The O’Hara Corporation, meanwhile, has taken the approach of simply attacking the bycatch reduction proposals on principal.

“An economic allocation that will provide major economic impacts to one sector of the fishery, to provide marginal benefits to another (as described below) flies in the face of fairness and equity and, given that there is no compelling justification in the FMP’s objectives, violates National Standard 4,” the company’s law firm, Kelley Drye & Warren LLP, wrote in a letter to NPFMC chair Dan Hull.

The NPFMC also showed a huge negative financial impact on groundfish in trade for merely modest gains for halibut in its initial review of the bycatch cuts.

However, NPFMC staff member Diana Evans told Undercurrent the NPFMC is tweaking this analysis now in its update to the initial review, and financial impacts will be updated. Also, it is adding much more information on the impacts to communicates in the update.

This will include both communities in Alaska dependent upon halibut fishery as well as the communities in Washington state that depend upon the groundfish fishery. O’Hara Corporation emphasizes the need for the latter in its letter.

A high stakes debate

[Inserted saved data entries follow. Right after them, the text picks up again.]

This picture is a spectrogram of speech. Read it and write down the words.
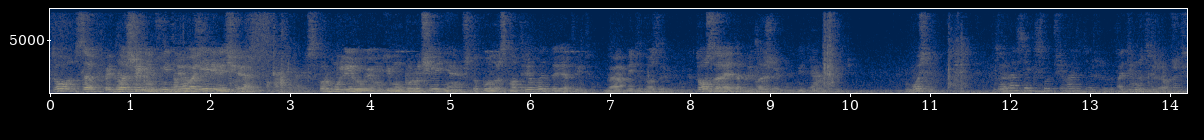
Кто за предложение Дмитрия Валерьевича сформулируем ему поручение, чтобы он рассмотрел это и ответил? Да. Эти два заявления. Кто за это предложение? Дмитрий Валерьевич. Восемь? Я За. на всякий случай воздерживаюсь. Один воздержавшийся.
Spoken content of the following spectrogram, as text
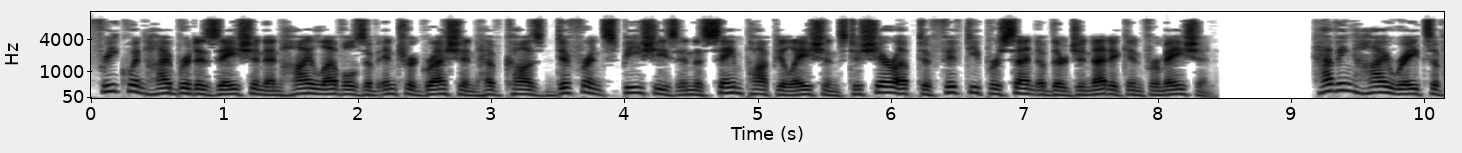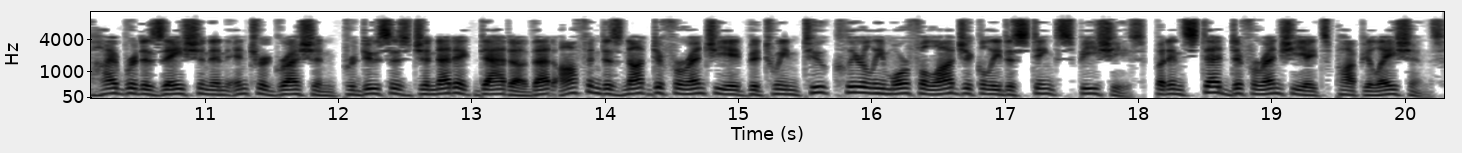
Frequent hybridization and high levels of introgression have caused different species in the same populations to share up to 50% of their genetic information. Having high rates of hybridization and introgression produces genetic data that often does not differentiate between two clearly morphologically distinct species, but instead differentiates populations.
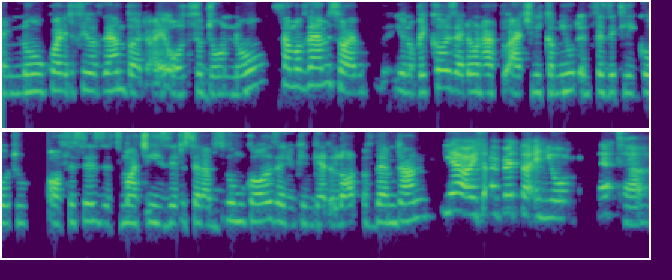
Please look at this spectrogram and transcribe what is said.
I know quite a few of them, but I also don't know some of them. So I'm, you know, because I don't have to actually commute and physically go to offices, it's much easier to set up Zoom calls, and you can get a lot of them done. Yeah, I, I read that in your letter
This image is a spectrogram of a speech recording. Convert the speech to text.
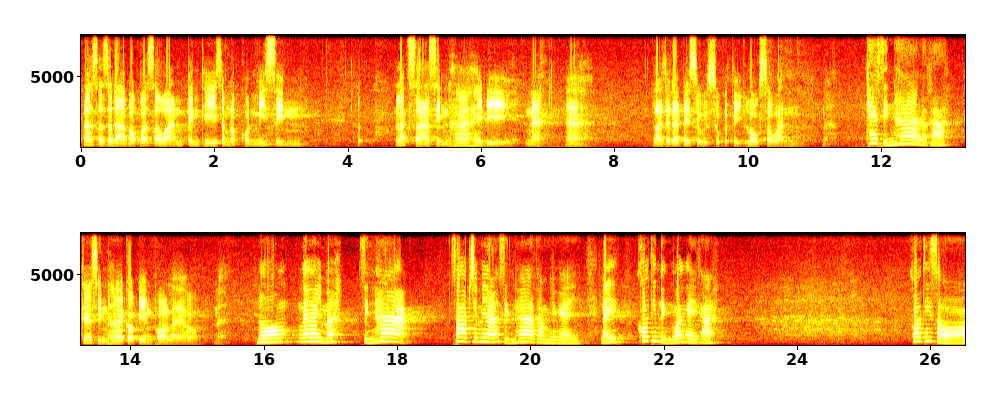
พระศาสดาบอกว่าสวรรค์เป็นที่สำหรับคนมีศีลรักษาศีลห้าให้ดีนะอ่าเราจะได้ไปสู่สุคติโลกสวรรค์นะแค่สินห้าเหรอคะ แค่ศีลห้าก็เพียงพอแล้วนะน้องง่ายไหมสินห้าทราบใช่ไหมคะสินห้าทำยังไง ไหนข้อที่หนึ่งว่าไงคะ ข้อที่สอง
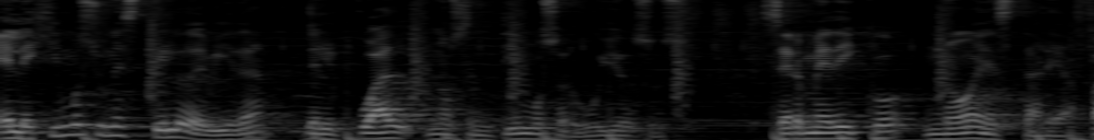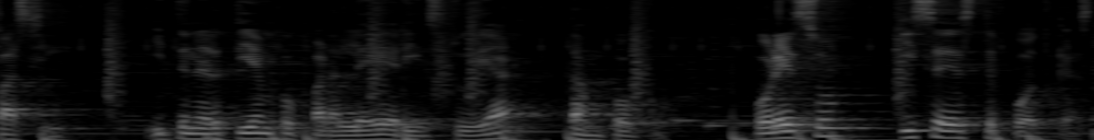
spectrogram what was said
Elegimos un estilo de vida del cual nos sentimos orgullosos. Ser médico no es tarea fácil y tener tiempo para leer y estudiar tampoco. Por eso hice este podcast,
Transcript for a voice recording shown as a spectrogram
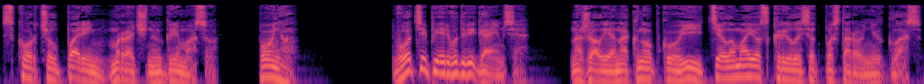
скорчил парень мрачную гримасу. «Понял. «Вот теперь выдвигаемся». Нажал я на кнопку, и тело мое скрылось от посторонних глаз.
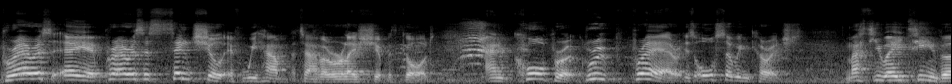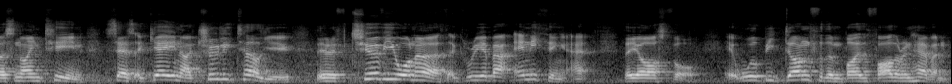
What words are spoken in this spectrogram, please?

Whatever comes of these arguments, the stakes are high. As Undercurrent reported previously, the Amendment 80 fleet – the biggest contributor to bycatch – anticipates a bycatch cap reduction ranging from 10% to 60%, the latter of which could result in as much as a 60% reduction in revenue on average over the course of several years for fleet member Fishermen’s Finest, according to an estimation the company shared with Undercurrent in March.

Another Amendment 80 sector source told Undercurrent the company is still tabulating the expected impacts but expects that they will have little ability to cut bycatch without severe cuts to directed catch. Some of the species most impacted would be cod, yellowfin sole and Alaska plaice, sources said.

What exactly the economic impacts would be industry-wide is one of many points at the heart of this complex issue – and there are many – that NPFMC staffers and analysts at Northern Economics are working to quantify now as they augment the NPFMC’s 302-page initial review in preparation for June.

Northern Economics’ focus is the impact of having more small fish remain in the fishery over time.

There is then a benefit to the fishery for those that survive, as they are able to reproduce.

“We’re going to estimate the value of those fish,” Northern Economics' Marcus Hartley told Undercurrent, adding that the overall benefit to the fishery from this will not be drastic but “it will certainly make some difference".

Read more about this issue - Click HERE for a link to a collection of articles and blog entries on this important issue.